US CPI and retail sales due today - preview

Author: Eamonn Sheridan | Category: News

US CPI and Retail Sales (both September) are due at 1230 GMT

Previews via Barclays:
CPI:
  • For the September CPI report, we forecast headline CPI at 0.6% m/m and 2.3% y/y, boosted by the spike in retail gasoline prices in September.
  • For core CPI we forecast a reading of 0.2% m/m and 1.8% y/y.
  • For the NSA CPI index, we expect a reading of 247.0
Retail Sales
  • We forecast retail sales to have increased 1.7% m/m in September.
  • Manufacturers' reports released earlier this month showed vehicle sales surprised strongly to the upside in September, partly fuelled by the post-hurricane recovery in demand. As a result, we look for substantial rise in sales at the retail level.
  • Further, gasoline prices indicate a rise in gas station sales. For sales excluding motor vehicles we forecast a 0.9% rise.
  • Excluding volatile items such as autos, gasoline stations, food services and building materials, we expect retail sales to be up 0.6% m⁄m.

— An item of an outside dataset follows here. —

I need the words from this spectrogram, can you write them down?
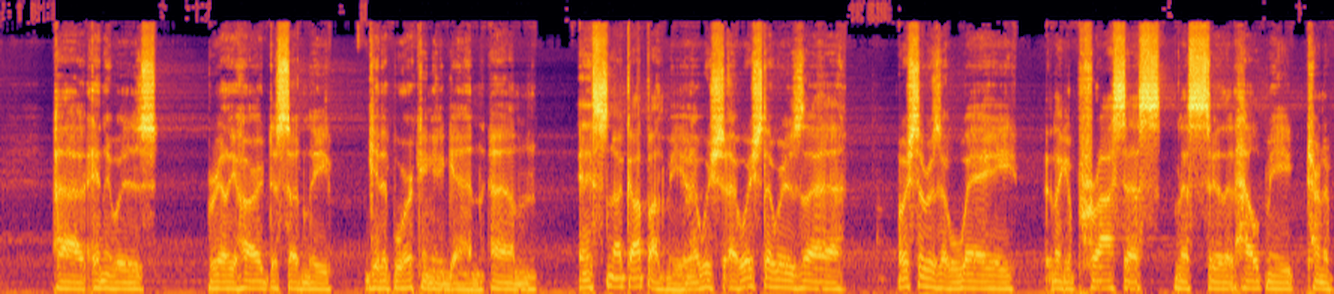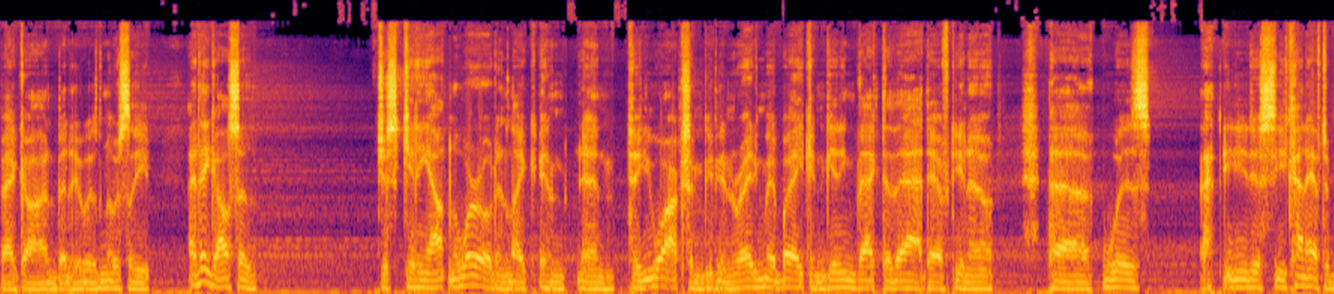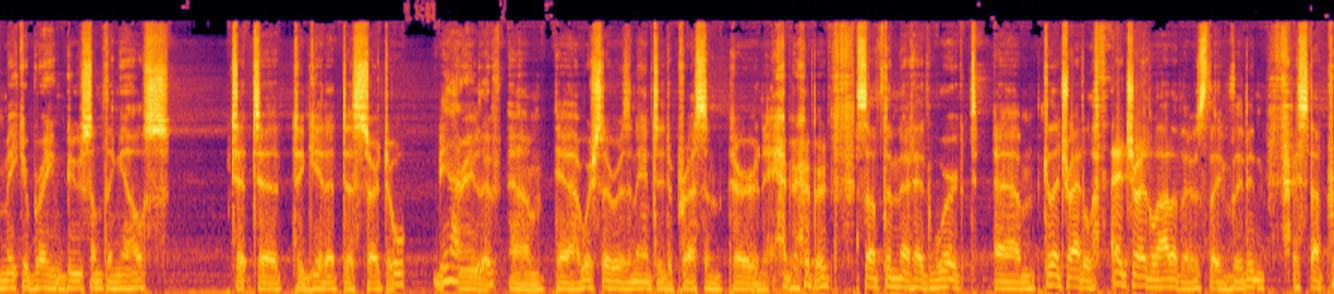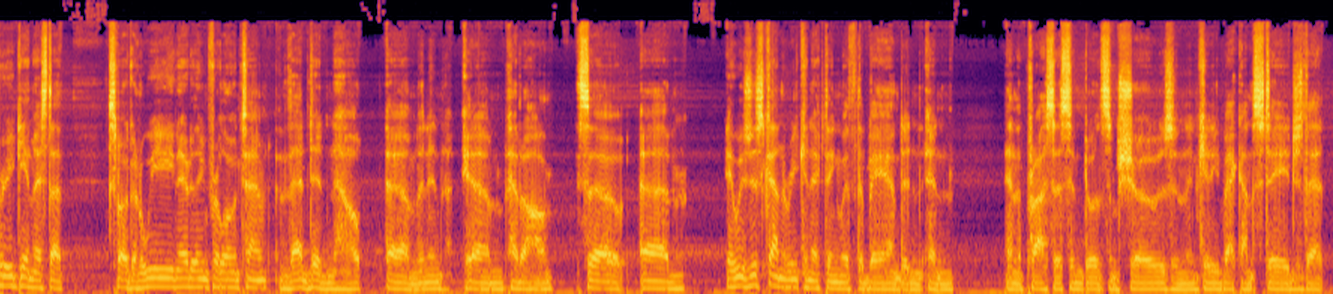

And via Deutsche Bank:
CPI
  • The print should get a significant boost from gasoline prices, which likely reflects some hurricane-related shortages.
  • Last month's outperformance, which broke the previous streak of five consecutive misses relative to consensus, was mostly due to a strong reading for shelter inflation, which at +0.46% was the largest monthly gain since October 2005. Part of this increase was the result of a snapback in lodging away from home (+5.1% in August vs. -4.9% in July), but rent and owners' equivalent rent (OER) were also robust.
  • On Friday, we could see some modest negative payback for rent and OER, and we would caution that lodging away from home may dip again due to the unfortunate weather events last month. Indeed, this was the case post Hurricane Katrina, when the aforementioned component dropped -3.2% in September 2005. That said, this is only a small portion of the core CPI (1.2%) so the risk is at most a couple of basis points. Thus, while our core CPI forecast would have the effect of raising the year-over-year growth rate a tenth to 1.8%, there is a slight chance that it rounds down to 1.7%.
Retail Sales
  • will sharpen forecasters' estimates of Q3 real GDP.
  • Headline retail sales (+1.3% vs. -0.2%) will undoubtedly be boosted by unit motor vehicle sales, which surged to 18.47 million last month-the highest level since July 2005 (20.6 million). Some of the acceleration in auto sales likely reflects a rebound in demand from hurricane-impacted regions. However, we expect sales excluding automobiles (+0.8% vs. +0.2%) to also show a healthy gain.
  • Most important, of course, will be retail control, which excludes automobiles, gasoline stations and building supplies. This is the portion of retail sales that is a direct input into goods spending in the GDP accounts. Our forecast for retail control (+0.5% vs. -0.2%) is consistent with our expectation of 2% real PCE growth last quarter.